He propounded that the role is an organized set of behaviors. He identified the following ten roles common to the work of all managers. These roles have been split into three groups as illustrated in the following figure.
Figurehead − Has social, ceremonial and legal responsibilities.
Leader − Provides leadership and direction.
Liaison − Networks and communicates with internal and external contacts.
Monitor − Seeks out information related to your organization and industry, and monitors internal teams in terms of both their productivity and well-being.
Disseminator − Communicates potentially useful information internally.
Spokesperson − Represents and speaks for the organization and transmits information about the organization and its goals to the people outside it.
Entrepreneur − Creates and controls change within the organization - solving problems, generating new ideas, and implementing them.
Disturbance Handler − Resolves and manages unexpected roadblocks.
Resource Allocator − Allocates funds, assigning staff and other organizational resources.
Negotiator − Involved in direct important negotiations within the team, department, or organization.
Henri Fayol, a famous management theorist also called as the Father of Modern Management, identified three basic managerial skills - technical skill, human skill and conceptual skill.
Knowledge and skills used to perform specific tasks. Accountants, engineers, surgeons all have their specialized technical skills necessary for their respective professions. Managers, especially at the lower and middle levels, need technical skills for effective task performance.
Technical skills are important especially for first line managers, who spend much of their time training subordinates and supervising their work-related problems.
Ability to work with, understand, and motivate other people as individuals or in groups. According to Management theorist Mintzberg, the top (and middle) managers spend their time: 59 percent in meetings, 6 percent on the phone, and 3 percent on tours.
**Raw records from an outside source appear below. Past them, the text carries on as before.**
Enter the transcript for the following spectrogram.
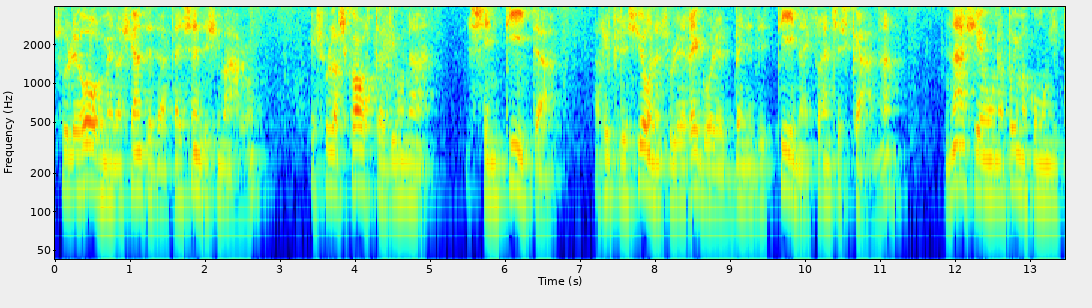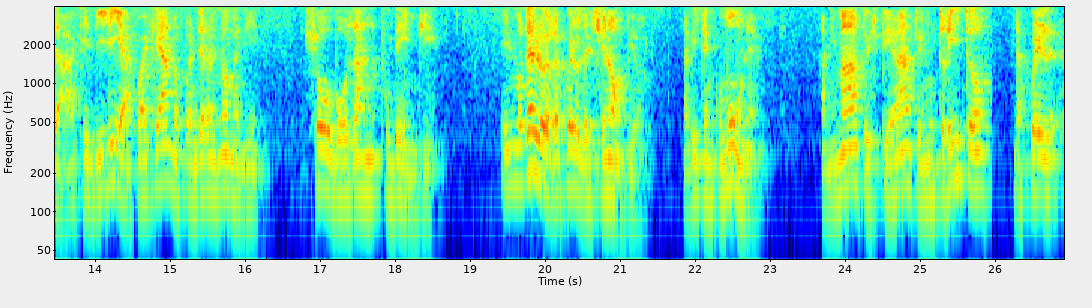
sulle orme lasciate da Taisen de Shimaru, e sulla scorta di una sentita riflessione sulle regole benedettina e francescana, nasce una prima comunità che di lì a qualche anno prenderà il nome di Shobosan Fudenji. Il modello era quello del cenobio, la vita in comune, animato, ispirato e nutrito da quel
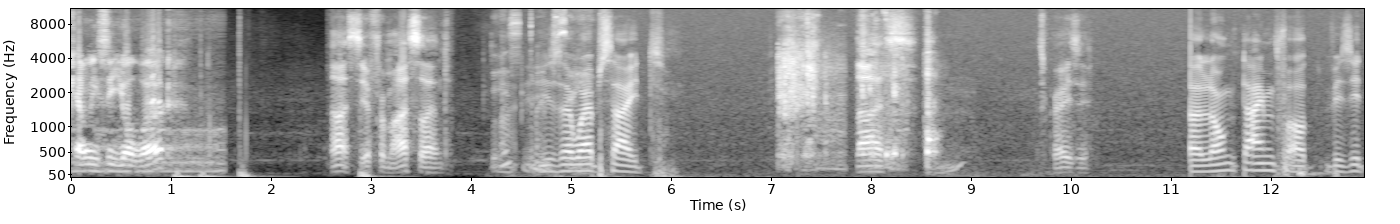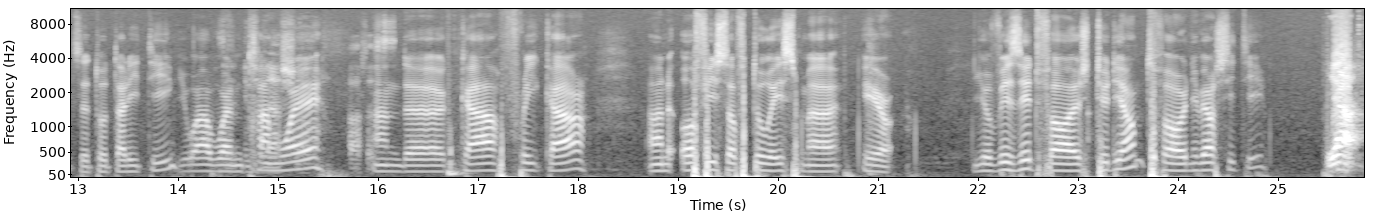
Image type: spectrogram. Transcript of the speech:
Can we see your work? Nice, you're from Iceland. This Is a website. Nice. It's crazy. A long time for visit the totality. You have one tramway Artist. and a car, free car, and office of tourism uh, here. You visit for a student for university? Yeah.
Ability to work with others and get co-operation from people in the work group. For example, knowing what to do and being able to communicate ideas and beliefs to others and understanding what thoughts others are trying to convey to the manager.
Ability to visualize the enterprise as a whole, to envision all the functions involved in a given situation or circumstance, to understand how its parts depend on one another, and anticipate how a change in any of its parts will affect the whole.
Creativity, broad knowledge and ability to conceive abstract ideas. For example, the managing director of a telecom company visualizes the importance of better service for its clients which ultimately helps attract a vast number of clients and an unexpected increase in its subscriber base and profits.
Other Managerial Skills
Besides the skills discussed above, there are two other skills that a manager should possess, namely diagnostic skill and analytical skill.
Diagnostic Skill − Diagnose a problem in the organization by studying its symptoms. For example, a particular division may be suffering from high turnover. With the help of diagnostic skill, the manager may find out that the division’s supervisor has poor human skill in dealing with employees. This problem might then be solved by transferring or training the supervisor.
Analytical Skill − Ability to identify the vital or basic elements in a given situation, evaluate their interdependence, and decide which ones should receive the most attention. This skill enables the manager to determine possible strategies and to select the most appropriate one for the situation.
For example, when adding a new product to the existing product line, a manager may analyze the advantages and risks in doing so and make a recommendation to the board of directors, who make the final decision.
Diagnostic skill enables managers to understand a situation, whereas analytical skill helps determine what to do in a given situation.